I suppose they get their reputation for bolshiness because they have such disdainful expressions. In the 'freezing you with a look' department, the camel leads the world. At over 50 paces the average camel can give you a look of such pained aristocratic hauteur that you are made to feel like something which has stuck to your shoe.
Which is a pity because they are, as I said earlier, great. They can carry a big fat girl who flops around like a sack of potatoes and screams interminably in Spanish. They can also carry a big fat man who even though he is sitting quietly is twice the weight of the big fat girl. They can carry loads of up to 400kgs for long periods. And they can do this without being fed or watered for 5 or 6 days. And they do this without dying afterwards, which any self respecting horse would do in similar circumstances.
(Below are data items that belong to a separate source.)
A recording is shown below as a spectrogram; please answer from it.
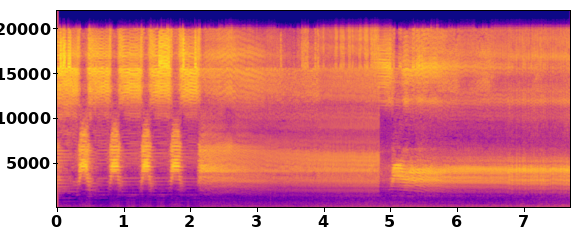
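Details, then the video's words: Cicada buzzing recorded on a Galaxy S24 Ultra smartphone: four loud, evenly spaced pulsing bursts open the passage, followed by a continuous shrill hiss that steps up in loudness partway through. "매미 울음"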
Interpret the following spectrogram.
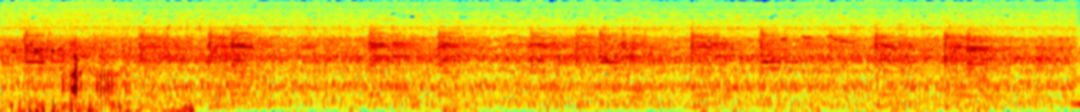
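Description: A fast, shallow mountain river rushing over stones, a steady even rush of water. Gusts of wind buffet the microphone during the first second and a half.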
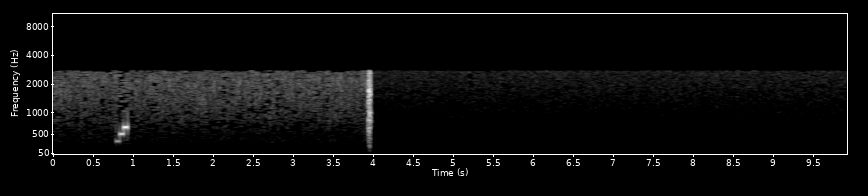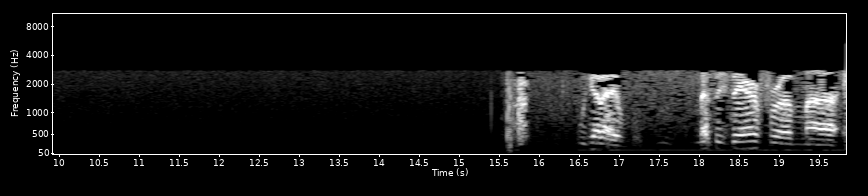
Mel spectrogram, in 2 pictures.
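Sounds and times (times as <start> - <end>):
radio static from weak repeater: 0.0 - 4.0, 15.4 - 19.8
speech: 16.6 - 17.4, 18.0 - 19.8.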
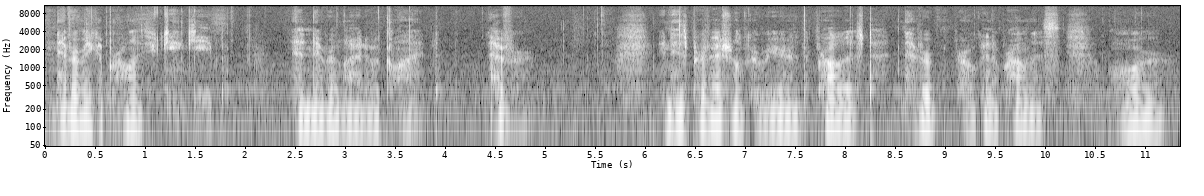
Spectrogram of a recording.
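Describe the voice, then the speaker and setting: The speaker is soft-spoken. Long, frequent pauses run through the speech. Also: moderate pace. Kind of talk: novel reading.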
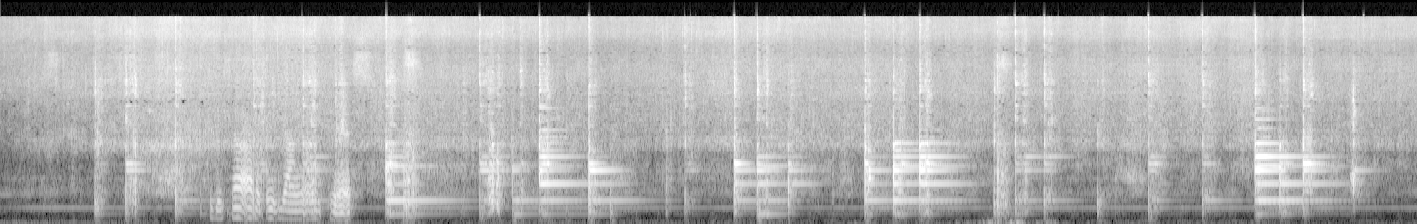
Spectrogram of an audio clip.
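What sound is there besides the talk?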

We met these marvellous animals in the South Moroccan town of Zagoura which is further south than David Lean went to film “Laurence of Arabia”. Zagoura used to be a Foreign Legion Post and is home to the famous sign “Tambooktoo 52 Jours”. It is very much Beau Geste country with the Draa Oasis cutting a well defined green belt along the river and through the surrounding dryness. The Draa River which keeps the Oasis alive is said to empty into the Atlantic and as such is the longest river in Morocco. It last reached the Ocean in 1989 during freak floods but more usually dries up in the desert so it’s a sort of virtual river. However, there are more rains falling this year so you never know.

We had arrived from Marrakech after a harrowing mountain drive even in a well appointed 4X4 with a superb driver, Mustapha. How he felt driving 380kms over the high Atlas while observing the Ramadan fast I just cannot imagine. But he drove safely and with total good humour all the way. We felt slightly guilty stopping for tea and food along the way as he stoically sat apart.

The Draa Valley and Palmerie on the southern side of the Tiz n Tchika Pass is over 90 kms long and produces the best dates in Morocco. It is rich and heavily populated with kasbahs and fortified family homes all along the edges and just outside the fertile land. The number and size of the fortifications make you wonder who they were protecting themselves from. Could it possible be from each other? Life must have been interesting in the good old days.

Zagoura is not quite in the Sahara proper. You have to go another few kilometres to M’Hamid to really leave civilisation behind. But it is the place to have the Desert Experience. Onto a camel for a couple of hours, ride through the darkness to the Bedouin Camp, excellent meal of harira and tagine, gnawa music to lull you to sleep in your tent, breakfast next morning and a spectacular desert sunrise before heading back to Zagoura for a nice shower in a hotel. Of course it’s tourism but its good fun. If you really want to do it right, take the trail for a 10-day trek to Merzouga. But remember why camels are called the ships of the desert. It’s because you get seasick on them. One night was just right for us.

We arranged our trip in Marrakech where any travel agent has a Desert Trip catering for every requirement from comfy ( but not too comfy) overnights to the real adventurer’s need for a 16 day lurch across the Sahara, no holds barred. I cannot imagine what you need to do to prepare for that sort of trip but I would suggest some sort of bottom hardening, for example sitting in salty water every night for a few weeks.

We found the small Habti Agency in Gheliz helpful and practical. They were willing to put themselves out a bit more then the bigger places and had lots of useful advice and suggestions. Ask for Mustapha Ighouer who is an excellent driver and (unusually) speaks good English. And go in April or September.